Curragh Racecourse to pay tribute to Johnny Murtagh on first day of season
March 13, 2014
Curragh Racecourse to pay tribute to Johnny Murtagh
Johnny Murtagh recently announced his retirement from race riding. He has been universally acknowledged as one of the greatest big-race jockeys in the world for the better part of 20 years. The Curragh will honour his achievements on day one of their new racing season on Sunday 23rd March
Murtagh’s rise to the very top of the sport is all the more remarkable when one considers that he had no background in horses and indeed didn’t sit on a horse until his mid-teens. The story goes that as a youngster, Murtagh was a talented boxer, and a man that was watching him in action suggested to Johnny’s mother that he had the attributes to make a jockey. She sent an application to RACE and a future Hall of Famer was on his way in the game.

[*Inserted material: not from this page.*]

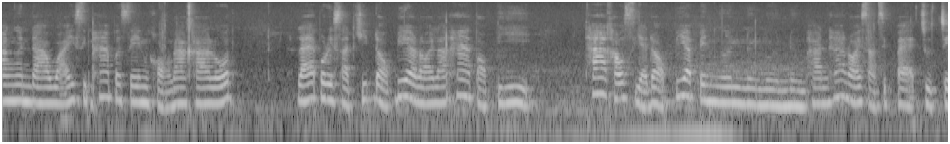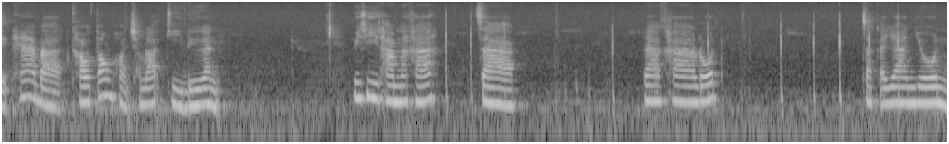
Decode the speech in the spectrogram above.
างเงินดาวน์ไว้ 15%ของราคารถ และบริษัทคิดดอกเบี้ยร้อยละ 5 ต่อปี ถ้าเขาเสียดอกเบี้ยเป็นเงิน 11,538.75 บาท เขาต้องผ่อนชำระกี่เดือน วิธีทำนะคะ จากราคารถ จักรยานยนต์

Initially associated with top Curragh-based trainer John Oxx, Murtagh made an electric start to his career in the saddle, being crowned Champion Apprentice in 1989 and then in 1991, he was appointed as stable jockey to Oxx after Ron Quinton opted to return to his native Australia. That took his career to the next level and having gained his first Group 1 win on the Oxx-trained Manntari in the National Stakes at the Curragh in 1993, he went on to claim the title of Champion Jockey in 1995, 1996 and 1998.
It was in 1995 that he would spring to international prominence thanks to his association with John Oxx’s remarkable mare Ridgewood Pearl. Together the pair won on four of the five occasions they teamed up, with their victories coming in the Athasi Stakes, the Coronation Stakes, the Prix Du Moulin and the Breeders’ Cup Mile.
It was also during those years that he started what would become a habit of winning Classics at the Curragh, with his first Irish Classic success coming on Ebadiyla in the Irish Oaks in 1997 and he won that race again the following year on the Oxx-trained Winona.
A horse that added to his Group 1 tally at HQ and also proved to be one of the most talented horses he ever rode was Sinndar. The John Oxx-trained colt won the National Stakes at the Curragh as a juvenile before going on to win the Derrinstown Stud Derby Trial, the Epsom Derby, the Irish Derby back at the Curragh, the Prix Niel and the Prix de l’Arc de Triomphe at Longchamp as a three-year-old.
However, it wasn’t all good times for Murtagh, as personal problems and issues with his weight saw him leave the John Oxx stable to go freelance in 2003, but such was his return to form once he got everything in order that he was offered the most lucrative job in racing in 2008, the retained rider for the Coolmore partnership of John Magnier, Michael Tabor and Derrick Smith, making him the stable jockey to Aidan O’Brien in everything but name.
That welcomed in an era of remarkable success for Murtagh, with him securing no less than 21 Group/Grade 1 wins in 2008. That golden era continued for another two seasons until Murtagh left Ballydoyle at the end of the 2010 season and returned to where he started, John Oxx, to ride as the Aga Khan’s retained rider. That partnership was working with its usual fluency until Murtagh dramatically split with the Aga Khan in August 2012 and he was once again a freelance.
Many thought that would prove to be the last major action of Murtagh’s riding career, as with him taking out his trainer’s license and not having the backing of a major stable for his riding talents, most presumed he would soon retire, but 2013 proved to be a remarkable campaign for him, with him riding five Group 1 winners as well as being crowned leading rider at Royal Ascot.
Very few top-level sportsmen retire at the very top of their game by their own free will, but at the age of 43, Johnny Murtagh has done just that.
All told, Murtagh rode the winners of no less than 15 Classics at the Curragh, including no less than four renewals of the Irish Derby (Sinndar, Alamshar, Fame And Glory and Cape Blanco), a tally that only a select few can say they have bettered.
With his body still very much intact, he will now focus on his burgeoning training career which has already seen him enjoy Group 2 success at the Curragh with Belle De Crecy in the Lanwades Stud Blandford Stakes. While we may not see him in the saddle again, we have anything but seen the last of the great Johnny Murtagh.